Where I keep my rusty pliers, bent screw driver / chisel combo and my hammer, and I think a crescent wrench.. and a roll of "duck" tape ( keeps them pesky ducks in place) and my AAA service card to get me to somebody who has their tools in a big purty chest!!..
i dont work on aircraft, and have never had a metrinch socket slip in the last 15 years, as to the wrenches i agree nothing but grief. never broke a metrench socket either, i have used them in the high arctic on impact guns with no problems either, normaly i would use impact sockets but many fly in jobs limit me to 300 lbs of tools, my main tool box weighs 2200 lbs , the metrench sockets come in handy imho.
How do you decide what to take, I do mobile wrenching and never seem to have what I need in the 1 ton (and it is well equipped):scratch Agree on the non slip of the sockets, I have taken rounded bolts that a 6 point wouldn't hold on to, out they came with a metrinch ,
I look for damaged Craftsman tools at flea markets. You can get them cheap, then turn around and trade them in for new. Here on our farm, we have a motley assortment of tools we've aquired over the years. We even have a couple open end wrenches with the Ford logo on them that supposedly came with a brand new Model T when you bought one. As far as screwdrivers go I usually just go with Harbor Freight or yard sale stuff.

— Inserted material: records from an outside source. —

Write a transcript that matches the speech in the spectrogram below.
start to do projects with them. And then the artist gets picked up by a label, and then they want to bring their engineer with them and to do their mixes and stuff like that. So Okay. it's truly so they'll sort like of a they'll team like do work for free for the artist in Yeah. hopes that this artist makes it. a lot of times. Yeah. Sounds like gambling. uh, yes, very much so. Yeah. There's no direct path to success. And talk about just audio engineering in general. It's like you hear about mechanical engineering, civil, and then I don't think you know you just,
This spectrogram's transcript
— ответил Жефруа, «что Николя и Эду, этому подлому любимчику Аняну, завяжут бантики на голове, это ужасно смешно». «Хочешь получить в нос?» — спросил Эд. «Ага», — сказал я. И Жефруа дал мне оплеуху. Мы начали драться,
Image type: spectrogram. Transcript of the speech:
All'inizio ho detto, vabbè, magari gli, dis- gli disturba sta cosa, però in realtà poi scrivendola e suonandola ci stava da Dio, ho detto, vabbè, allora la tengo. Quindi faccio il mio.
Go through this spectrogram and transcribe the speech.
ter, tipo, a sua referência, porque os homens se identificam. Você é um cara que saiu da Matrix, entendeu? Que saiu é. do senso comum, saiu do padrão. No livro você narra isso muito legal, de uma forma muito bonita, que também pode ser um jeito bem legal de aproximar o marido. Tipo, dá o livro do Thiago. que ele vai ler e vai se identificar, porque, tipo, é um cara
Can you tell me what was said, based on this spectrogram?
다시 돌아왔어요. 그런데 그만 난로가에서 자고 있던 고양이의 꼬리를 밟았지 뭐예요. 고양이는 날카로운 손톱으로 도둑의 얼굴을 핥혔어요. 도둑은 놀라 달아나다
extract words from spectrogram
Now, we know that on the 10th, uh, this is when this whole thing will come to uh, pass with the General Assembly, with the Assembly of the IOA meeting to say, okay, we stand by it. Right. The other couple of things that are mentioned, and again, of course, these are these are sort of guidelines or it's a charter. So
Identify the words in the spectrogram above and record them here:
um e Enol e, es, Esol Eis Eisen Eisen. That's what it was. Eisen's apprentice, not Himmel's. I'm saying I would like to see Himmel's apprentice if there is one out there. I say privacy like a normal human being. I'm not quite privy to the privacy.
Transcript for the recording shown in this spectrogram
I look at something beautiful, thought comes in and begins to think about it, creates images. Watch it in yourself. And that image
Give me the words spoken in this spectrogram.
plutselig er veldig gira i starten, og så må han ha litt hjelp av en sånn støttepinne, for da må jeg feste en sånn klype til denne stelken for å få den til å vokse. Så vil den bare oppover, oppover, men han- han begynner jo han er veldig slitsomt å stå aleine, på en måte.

I lose or break too many screwdrivers to spend money on good ones.
tired iron, there in lies the question, what to bring, depends on what your working on, cant substitute for a torque wrench , i try to bring 3 wrenches each size up yo 1 inch same for metric, then angled wrenches for hard to reach hydraulics up to 2 inches, realy good quality hacksaw, mac easy outs, plus one for 1/2 3/4 1 inch 1 1/2 inch pipe, fluke multi meter, feeler guages 12 inch, digital calipers , big brass hammer medium ball peen, several quality chisels, and pin punches, klein screwdrivers, plus a mega pro screwdriver, mini mega pro, lockpigks, etc etc, depends what hat im wearing, millwright, welder, electrican, locksmith, usualy a combination of all of them, might be working on a big cat genset then get a call to fix a cell tower then weld a broken arm on a cat or track hoe, lots of variety.
I agree with you, I have had a set for years and love them.

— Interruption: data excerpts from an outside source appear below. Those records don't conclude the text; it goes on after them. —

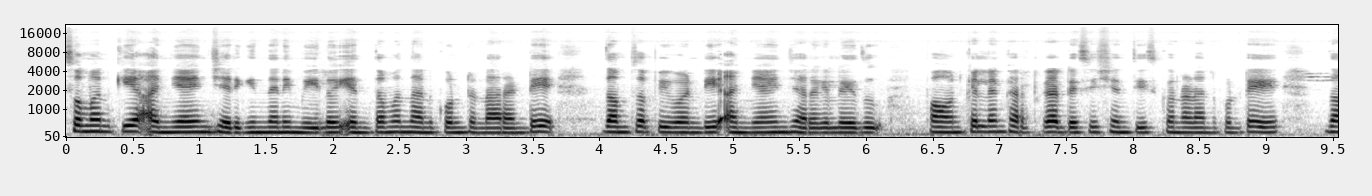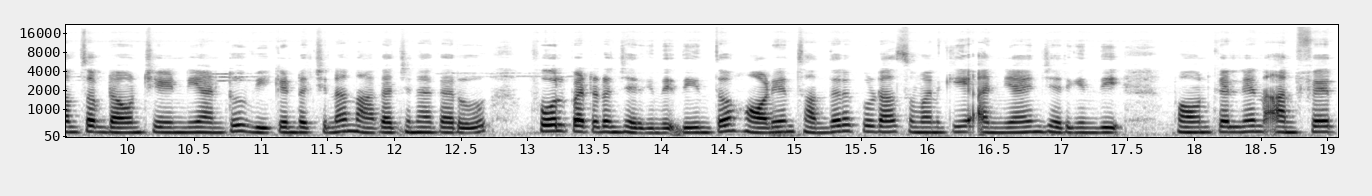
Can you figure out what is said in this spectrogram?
సుమన్కి అన్యాయం జరిగిందని మీలో ఎంతమంది అనుకుంటున్నారంటే థమ్స్అప్ ఇవ్వండి అన్యాయం జరగలేదు. పవన్ కళ్యాణ్ కరెక్ట్గా డెసిషన్ తీసుకున్నాడు అనుకుంటే థమ్స్అప్ డౌన్ చేయండి అంటూ వీకెండ్ వచ్చిన నాగార్జున గారు ఫోల్ పెట్టడం జరిగింది. దీంతో ఆడియన్స్ అందరూ కూడా సుమన్కి అన్యాయం జరిగింది. పవన్ కళ్యాణ్ అన్ఫేర్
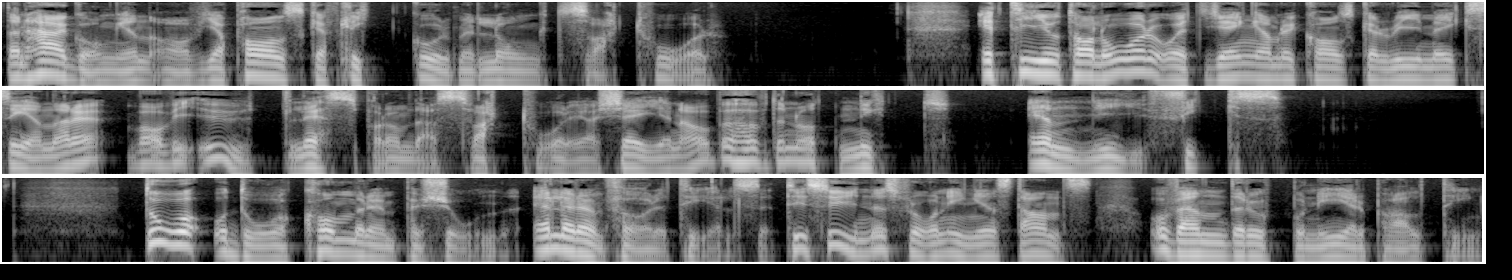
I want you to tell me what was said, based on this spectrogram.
Den här gången av japanska flickor med långt svart hår. Ett tiotal år och ett gäng amerikanska remakes senare var vi utless på de där svarthåriga tjejerna och behövde något nytt. En ny fix. Då och då kommer en person eller en företeelse till synes från ingenstans och vänder upp och ner på allting.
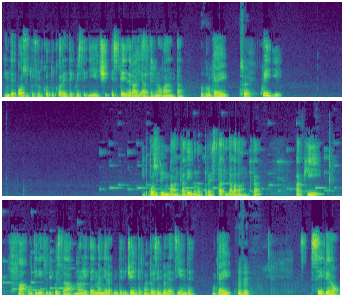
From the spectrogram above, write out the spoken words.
in deposito sul conto corrente questi 10 e spenderà gli altri 90, uh-huh. ok? Sì. Quei 10 deposito in banca vengono prestati dalla banca a chi fa utilizzo di questa moneta in maniera più intelligente, come per esempio le aziende. Ok? Uh-huh. Se però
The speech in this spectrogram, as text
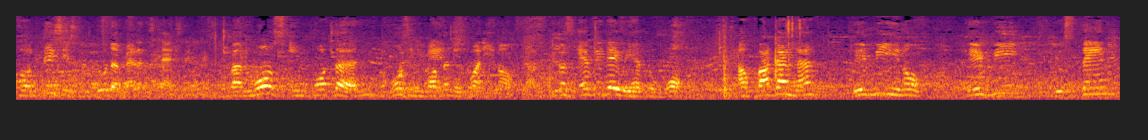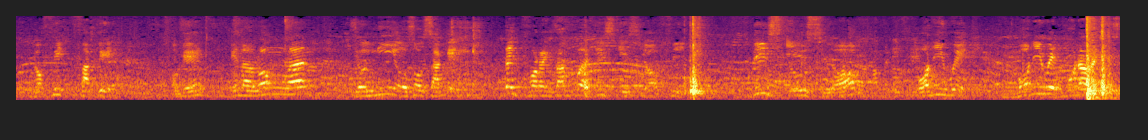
So this is to do the balance test. But most important, most important is what you know. Because every day we have to walk. Our badan, huh, heavy, you know, heavy, you stand, your feet suck. Okay? In the long run, your knee also suck. Take for example, this is your feet. This is your body weight. Body weight go down like this.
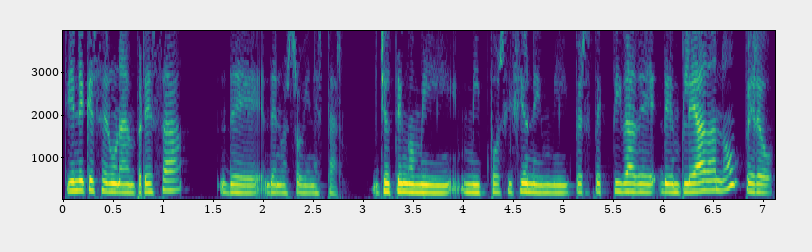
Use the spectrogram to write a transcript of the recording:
tiene que ser una empresa de, nuestro bienestar? Yo tengo mi, posición y mi perspectiva de, de, empleada, ¿no? Pero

One day I was in Sears and saw the big set and bought it for my dad
I have never had a problem with rounding off nuts if anything it's been just the opposite the design of the socket doesn't engage the corners it grabs the flats before you get to the corners.Of course as with any tool the operator should be competent enough to use said tool.:2thumb: